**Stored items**

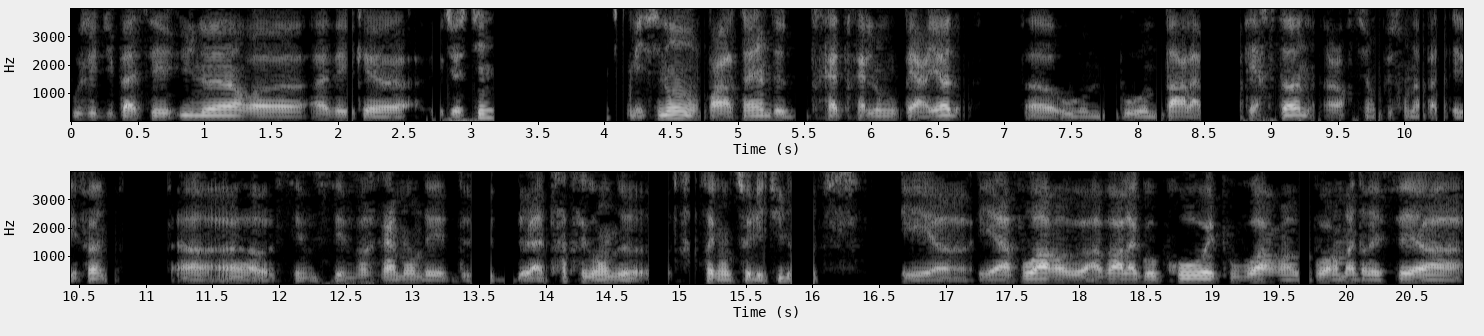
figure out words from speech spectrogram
où j'ai dû passer une heure euh, avec, avec Justin. Mais sinon, on parle quand même de très très longues périodes où, on, où on ne parle à personne. Alors si en plus on n'a pas de téléphone, euh, c'est vraiment de, de la très très grande très très grande solitude. Et, euh, et avoir euh, avoir la GoPro et pouvoir euh, pouvoir m'adresser à,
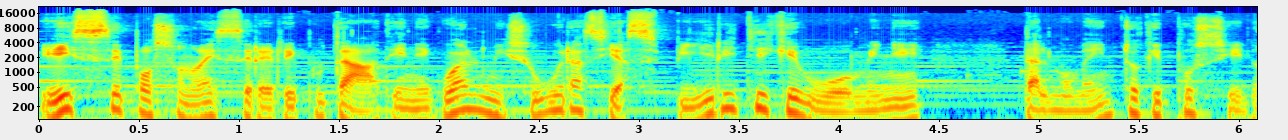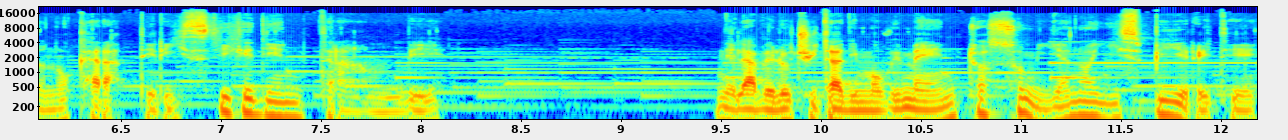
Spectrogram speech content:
Esse possono essere reputate in egual misura sia spiriti che uomini, dal momento che possiedono caratteristiche di entrambi. Nella velocità di movimento assomigliano agli spiriti.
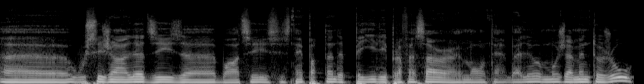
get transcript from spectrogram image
euh, où ces gens-là disent euh, bah, c'est important de payer les professeurs un montant. Ben là, moi, j'amène toujours.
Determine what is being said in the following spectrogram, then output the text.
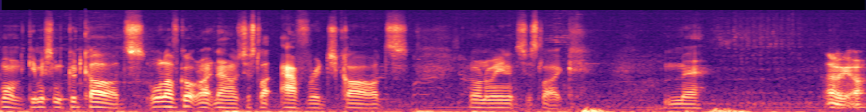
Come on, give me some good cards. All I've got right now is just like average cards. You know what I mean? It's just like meh. There we go.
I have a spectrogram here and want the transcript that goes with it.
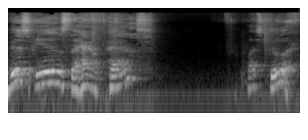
this is the half pass. Let's do it.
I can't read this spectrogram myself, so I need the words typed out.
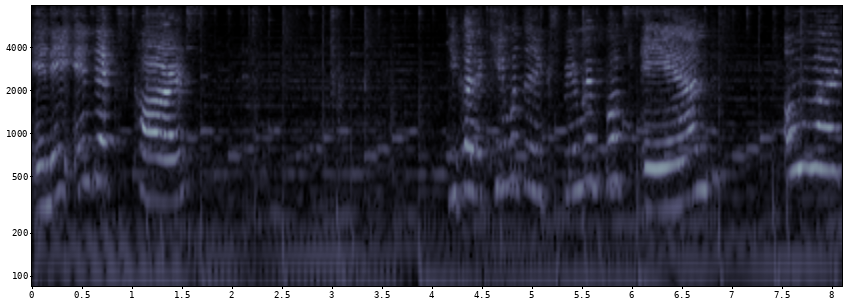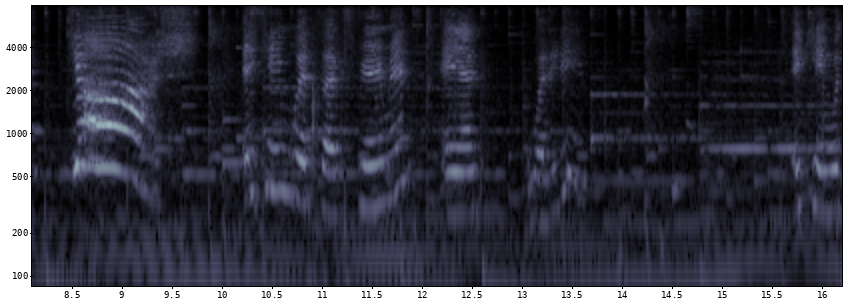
and a index card. You guys, it came with an experiment book and oh my gosh! It came with the experiment and what it is. It came with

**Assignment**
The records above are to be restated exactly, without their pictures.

**Response box**
figure out words from speech spectrogram
où j'ai dû passer une heure euh, avec, avec Justin. Mais sinon, on parle quand même de très très longues périodes où, on, où on ne parle à personne. Alors si en plus on n'a pas de téléphone, euh, c'est vraiment de, de la très très grande très très grande solitude. Et, euh, et avoir euh, avoir la GoPro et pouvoir euh, pouvoir m'adresser à,
Spectrogram speech content:
Esse possono essere reputate in egual misura sia spiriti che uomini, dal momento che possiedono caratteristiche di entrambi. Nella velocità di movimento assomigliano agli spiriti.
get transcript from spectrogram image
euh, où ces gens-là disent euh, bah, c'est important de payer les professeurs un montant. Ben là, moi, j'amène toujours.
Determine what is being said in the following spectrogram, then output the text.
Come on, give me some good cards. All I've got right now is just like average cards. You know what I mean? It's just like meh. There we go.
I have a spectrogram here and want the transcript that goes with it.
this is the half pass. Let's do it.
I can't read this spectrogram myself, so I need the words typed out.
and a index card. You guys, it came with an experiment book and oh my gosh! It came with the experiment and what it is. It came with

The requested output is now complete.